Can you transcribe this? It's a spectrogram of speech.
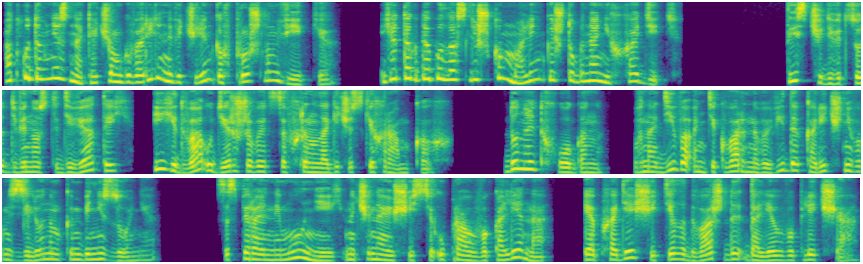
Откуда мне знать, о чем говорили на вечеринках в прошлом веке? Я тогда была слишком маленькой, чтобы на них ходить». 1999 и едва удерживается в хронологических рамках. Дональд Хоган в надиво антикварного вида коричневом с зеленом комбинезоне, со спиральной молнией, начинающейся у правого колена и обходящей тело дважды до левого плеча.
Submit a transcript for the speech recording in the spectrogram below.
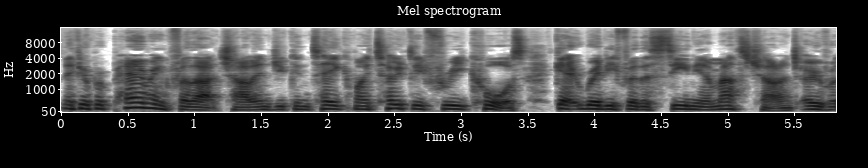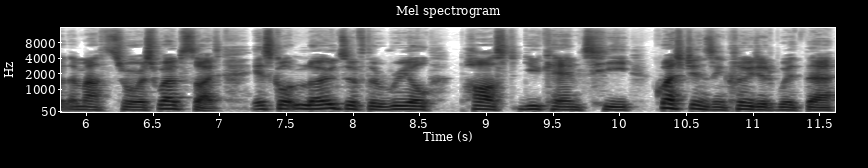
And if you're preparing for that challenge, you can take my totally free course, Get Ready for the Senior Maths Challenge, over at the Mathsaurus website. It's got loads of the real past UKMT questions included with their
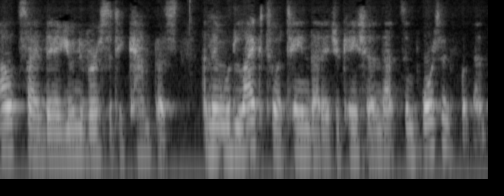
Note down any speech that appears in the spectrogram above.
outside their university campus and they would like to attain that education and that's important for them.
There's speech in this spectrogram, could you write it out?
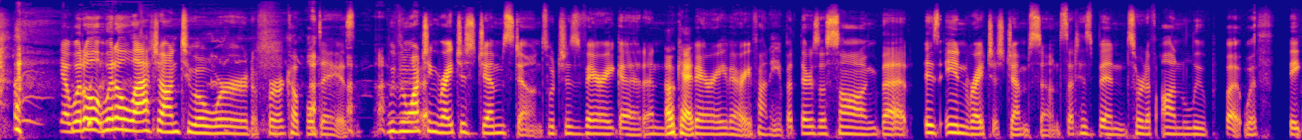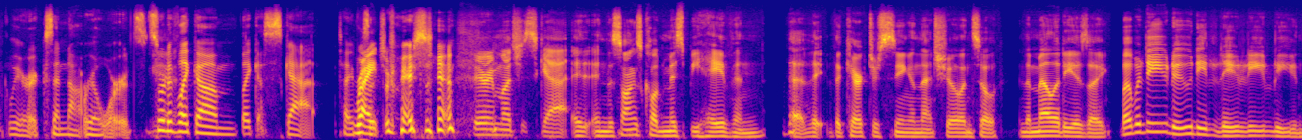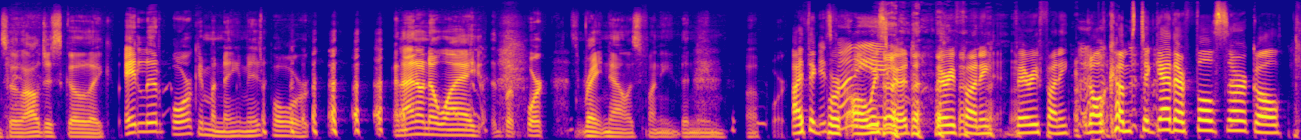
Yeah, Whit'll Whit'll latch onto a word for a couple days. We've been watching Righteous Gemstones, which is very good and Okay. very very funny. But there's a song that is in Righteous Gemstones that has been sort of on loop, but with fake lyrics and not real words. Sort of like um like a scat type Right. situation. Very much a scat, and the song is called "Misbehavin'." That the, the characters sing in that show, and so and the melody is like "Bubba doo doo doo doo doo doo," and so I'll just go like "Ate a little pork, and my name is Pork," and I don't know why, but Pork right now is funny. The name uh, Pork. I think It's pork funny. always good, very funny, very funny. It all comes together full circle.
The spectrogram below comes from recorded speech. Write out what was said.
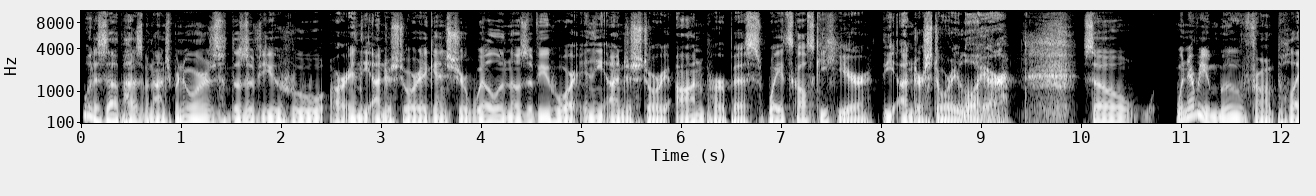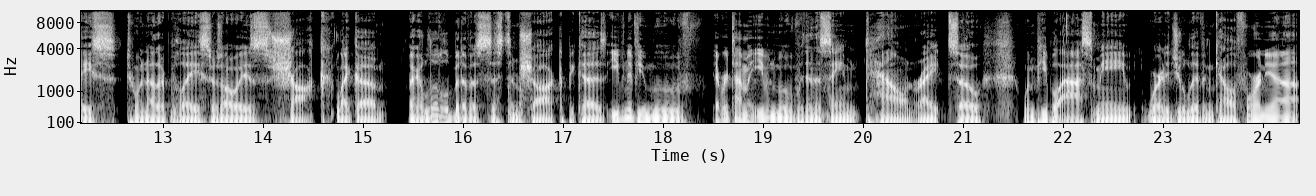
What is up, husband entrepreneurs? Those of you who are in the understory against your will, and those of you who are in the understory on purpose. Wade Skalski here, the understory lawyer. So, whenever you move from a place to another place, there's always shock, like a like a little bit of a system shock because even if you move every time I even move within the same town, right? So when people ask me, where did you live in California?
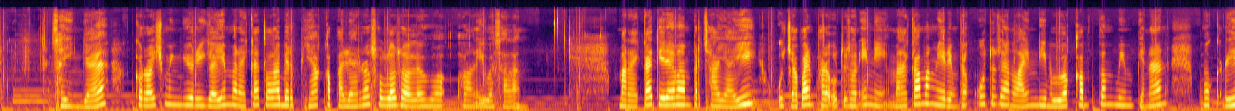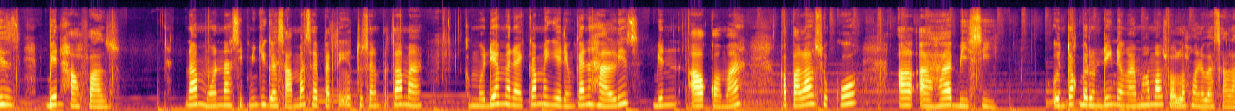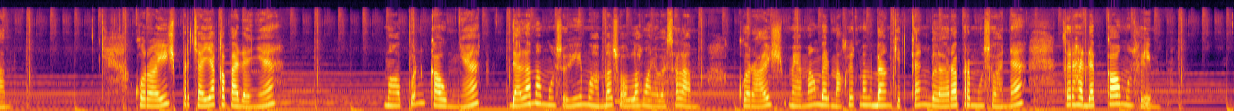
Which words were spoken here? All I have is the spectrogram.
Sehingga Quraisy mencurigai mereka telah berpihak kepada Rasulullah SAW. Mereka tidak mempercayai ucapan para utusan ini. Mereka mengirimkan utusan lain di bawah kepemimpinan Mukriz bin Hafaz. Namun nasibnya juga sama seperti utusan pertama. Kemudian mereka mengirimkan Halis bin Al-Qamah, kepala suku Al-Ahabisi, untuk berunding dengan Muhammad SAW. Quraisy percaya kepadanya maupun kaumnya dalam memusuhi Muhammad SAW. Quraisy memang bermaksud membangkitkan gelora permusuhannya terhadap kaum muslim.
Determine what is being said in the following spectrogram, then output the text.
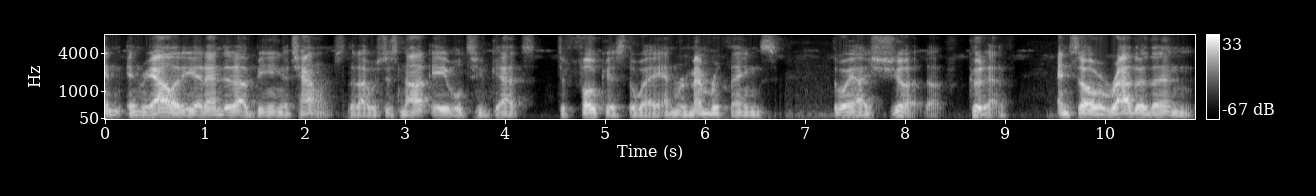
in in reality, it ended up being a challenge that I was just not able to get to focus the way and remember things the way I should have, could have. And so rather than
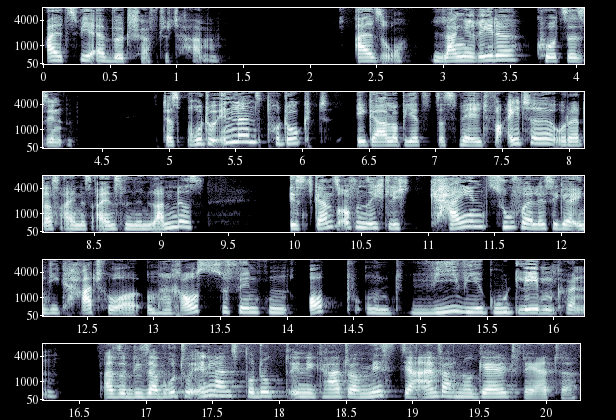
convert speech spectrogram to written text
als wir erwirtschaftet haben. Also, lange Rede, kurzer Sinn. Das Bruttoinlandsprodukt, egal ob jetzt das weltweite oder das eines einzelnen Landes, ist ganz offensichtlich kein zuverlässiger Indikator, um herauszufinden, ob und wie wir gut leben können. Also dieser Bruttoinlandsproduktindikator misst ja einfach nur Geldwerte.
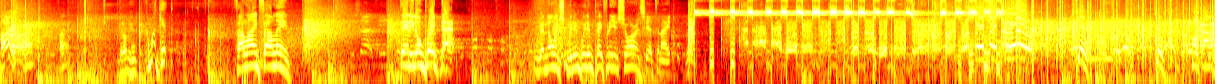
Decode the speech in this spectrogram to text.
All right, all right, all right. Get over here. Come on, get. Foul line, foul lane. Danny, don't break that. We got no ins- we didn't we didn't pay for the insurance here tonight. Let's go. Come on, Connor.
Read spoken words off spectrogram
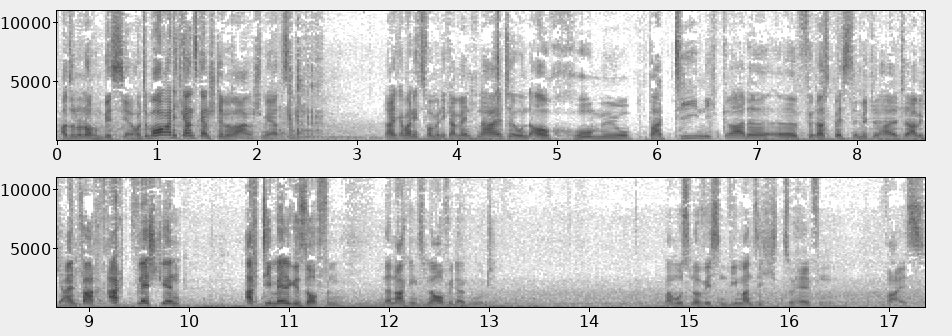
Also nur noch ein bisschen. Heute Morgen hatte ich ganz, ganz schlimme Magenschmerzen. Da ich aber nichts von Medikamenten halte und auch Homöopathie nicht gerade äh, für das beste Mittel halte, habe ich einfach acht Fläschchen Actimel gesoffen. Danach ging es mir auch wieder gut. Man muss nur wissen, wie man sich zu helfen weiß.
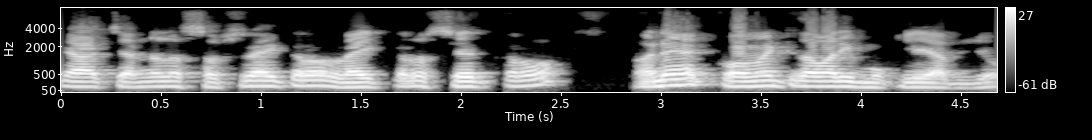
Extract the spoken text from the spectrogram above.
કે આ ચેનલને સબસ્ક્રાઈબ કરો લાઈક કરો શેર કરો અને કોમેન્ટ તમારી મોકલી આપજો.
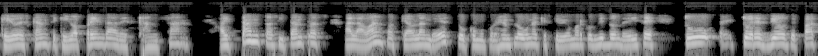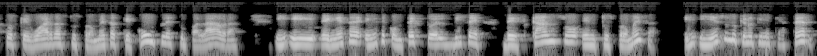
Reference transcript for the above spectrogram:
que yo descanse, que yo aprenda a descansar. Hay tantas y tantas alabanzas que hablan de esto, como por ejemplo una que escribió Marcos Witt donde dice, tú, eh, tú eres Dios de pactos, que guardas tus promesas, que cumples tu palabra. Y, en, ese, en ese contexto él dice, descanso en tus promesas. y eso es lo que uno tiene que hacer,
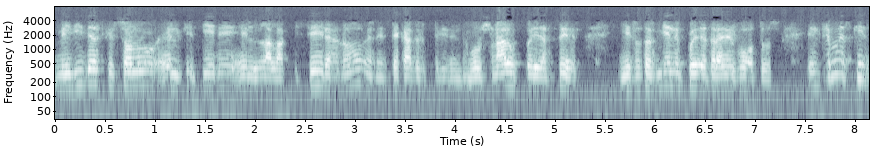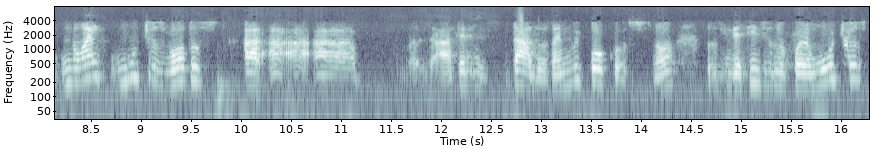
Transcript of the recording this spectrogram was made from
medidas que solo el que tiene la lapicera, ¿no? En este caso el presidente Bolsonaro puede hacer y eso también le puede traer votos. El tema es que no hay muchos votos a, a, a a ser hay muy pocos, ¿no? Los indecisos no fueron muchos,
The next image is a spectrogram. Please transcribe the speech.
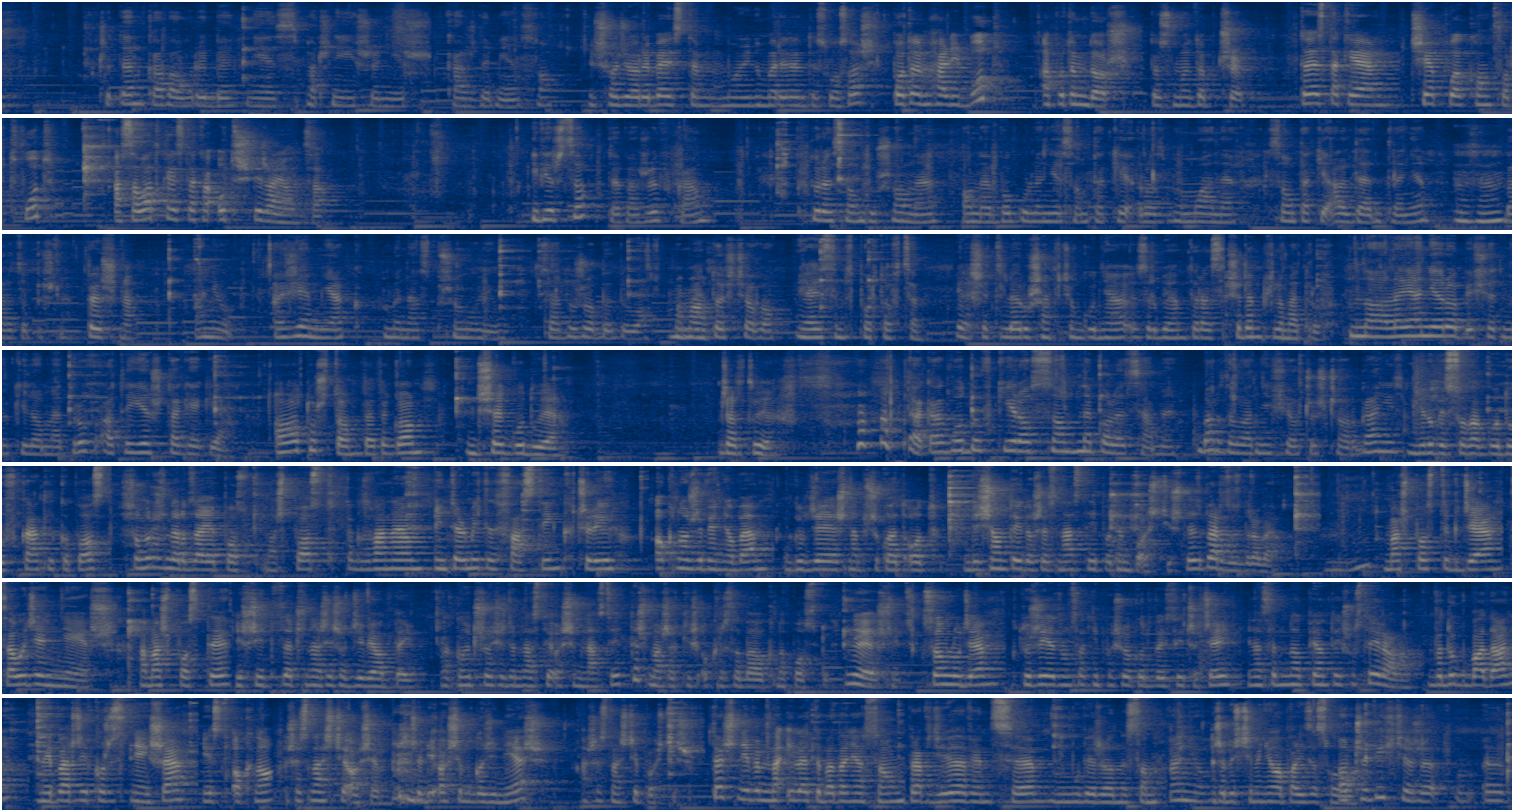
Czy ten kawał ryby nie jest smaczniejszy niż każde mięso? Jeśli chodzi o rybę, jestem mój numer jeden to jest łosoś, potem halibut, a potem dorsz. To jest mój top 3. To jest takie ciepłe comfort food, a sałatka jest taka odświeżająca. I wiesz co? Te warzywka, które są duszone, one w ogóle nie są takie rozmamłane. Są takie al dente, nie? Bardzo pyszne. Pyszne. Aniu, a ziemniak by nas przymówił. Za dużo by było. Mama. Wartościowo. Ja jestem sportowcem. Ja się tyle ruszam w ciągu dnia, zrobiłam teraz 7 km. No ale ja nie robię 7 kilometrów, a ty jesz tak jak ja. Otóż to, dlatego dzisiaj głoduję. Żartuję. Tak, a głodówki rozsądne polecamy. Bardzo ładnie się oczyszcza organizm. Nie lubię słowa głodówka, tylko post. Są różne rodzaje postu. Masz post, tak zwany intermittent fasting, czyli okno żywieniowe, gdzie jesz na przykład od 10 do 16 i potem pościsz. To jest bardzo zdrowe. Masz posty, gdzie cały dzień nie jesz, a masz posty, jeśli ty zaczynasz jeść o 9, a kończysz o 17, 18, też masz jakieś okresowe okno postu. Nie jesz nic. Są ludzie, którzy jedzą ostatni posiłek o 23 i następny o 5, 6 rano. Według badań najbardziej korzystniejsze jest okno 16-8, czyli 8 godzin jesz, a 16 pościsz. Też nie wiem na ile te badania są prawdziwe, więc e, nie mówię, że one są, Aniu. żebyście mnie nie łapali za słowo. Oczywiście, że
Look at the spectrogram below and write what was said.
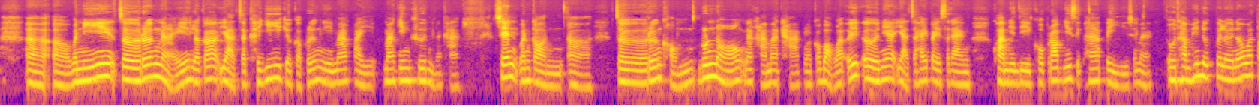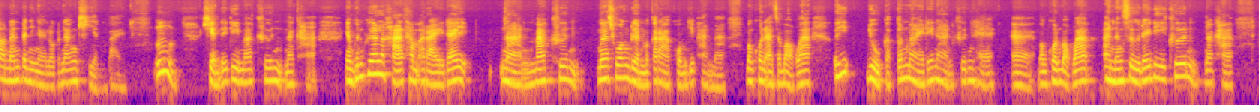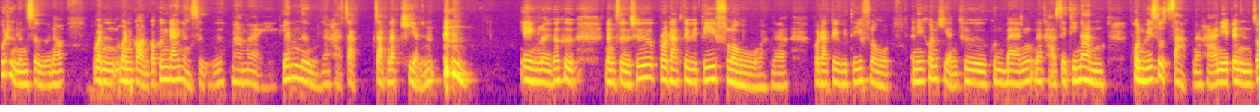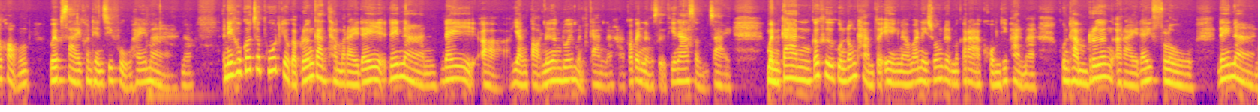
วันนี้เจอเรื่องไหนแล้วก็อยากจะขยี้เกี่ยวกับเรื่องนี้มากไปมากยิ่งขึ้นนะคะ เช่นวันก่อนเจอเรื่องของรุ่นน้องนะคะมาทักแล้วก็บอกว่าเอ้ยเออเนี่ยอยากจะให้ไปแสดงความยินดีครบรอบ 25 ปีใช่ไหมเออทำให้นึกไปเลยนะว่าตอนนั้นเป็นยังไงเราก็นั่งเขียนไป อืมเขียนได้ดีมากขึ้นนะคะ อย่างเพื่อนๆล่ะคะทำอะไรได้นานมากขึ้น เมื่อช่วงเดือนมกราคมที่ผ่านมา บางคนอาจจะบอกว่า เอ้ย อยู่กับต้นไม้ได้นานขึ้นแฮะอ่าบางคนบอกว่าอ่านหนังสือได้ดีขึ้นนะคะ พูดถึงหนังสือเนาะวันวันก่อนก็เพิ่งได้หนังสือมาใหม่เล่มหนึ่งนะคะ จากจากนักเขียนเองเลยก็คือหนังสือชื่อ productivity flow นะ productivity flow อันนี้คนเขียนคือคุณแบงค์นะคะ สิทธินันพลวิสุทธ์ศักดิ์นะคะ อันนี้เป็นเจ้าของ เว็บไซต์คอนเทนต์ชีฟูให้มาเนาะอันนี้เขาก็จะพูดเกี่ยวกับเรื่องการทำอะไรได้ได้นานได้อย่างต่อเนื่องด้วยเหมือนกันนะคะ ก็เป็นหนังสือที่น่าสนใจ เหมือนกันก็คือคุณต้องถามตัวเองนะว่าในช่วงเดือนมกราคมที่ผ่านมา คุณทำเรื่องอะไรได้โฟล์ได้นาน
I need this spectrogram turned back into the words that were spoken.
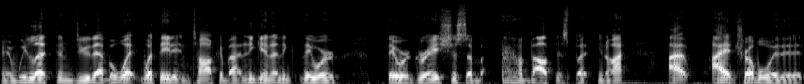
and we let them do that. But what what they didn't talk about, and again, I think they were they were gracious ab- about this, but you know, I. I, I had trouble with it at,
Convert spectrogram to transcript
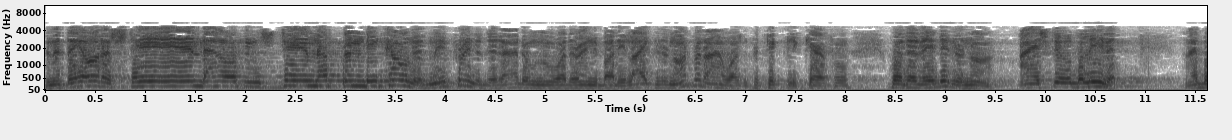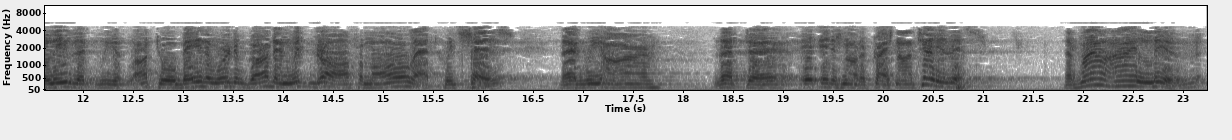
and that they ought to stand out and stand up and be counted. And they printed it. I don't know whether anybody liked it or not, but I wasn't particularly careful whether they did or not. I still believe it. I believe that we ought to obey the Word of God and withdraw from all that which says that we are, that uh, it, it is not of Christ. Now, I'll tell you this that while I live,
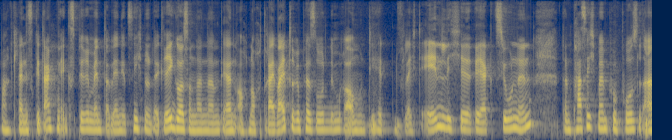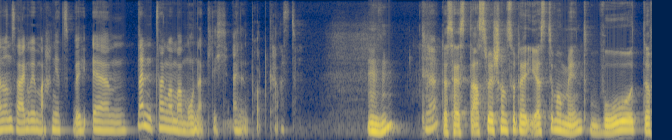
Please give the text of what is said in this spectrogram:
mal ein kleines Gedankenexperiment. Da wären jetzt nicht nur der Gregor, sondern dann wären auch noch drei weitere Personen im Raum und die hätten vielleicht ähnliche Reaktionen. Dann passe ich mein Proposal an und sage, wir machen jetzt, ähm, nein, sagen wir mal monatlich einen Podcast. Mhm. Ja? Das heißt, das wäre schon so der erste Moment, wo, der,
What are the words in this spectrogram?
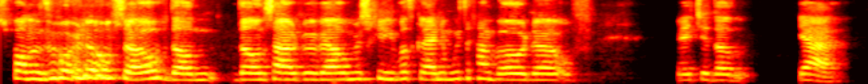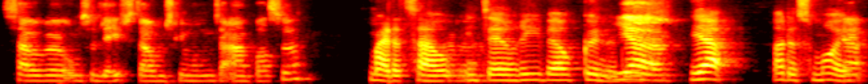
spannend worden of zo. Of dan, dan zouden we wel misschien wat kleiner moeten gaan wonen. Of weet je, dan ja, zouden we onze levensstijl misschien wel moeten aanpassen. Maar dat zou in theorie wel kunnen. Dus. Ja. Ja, oh, dat is mooi. Ja.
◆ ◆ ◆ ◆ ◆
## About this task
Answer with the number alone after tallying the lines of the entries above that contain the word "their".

## Result for this task
2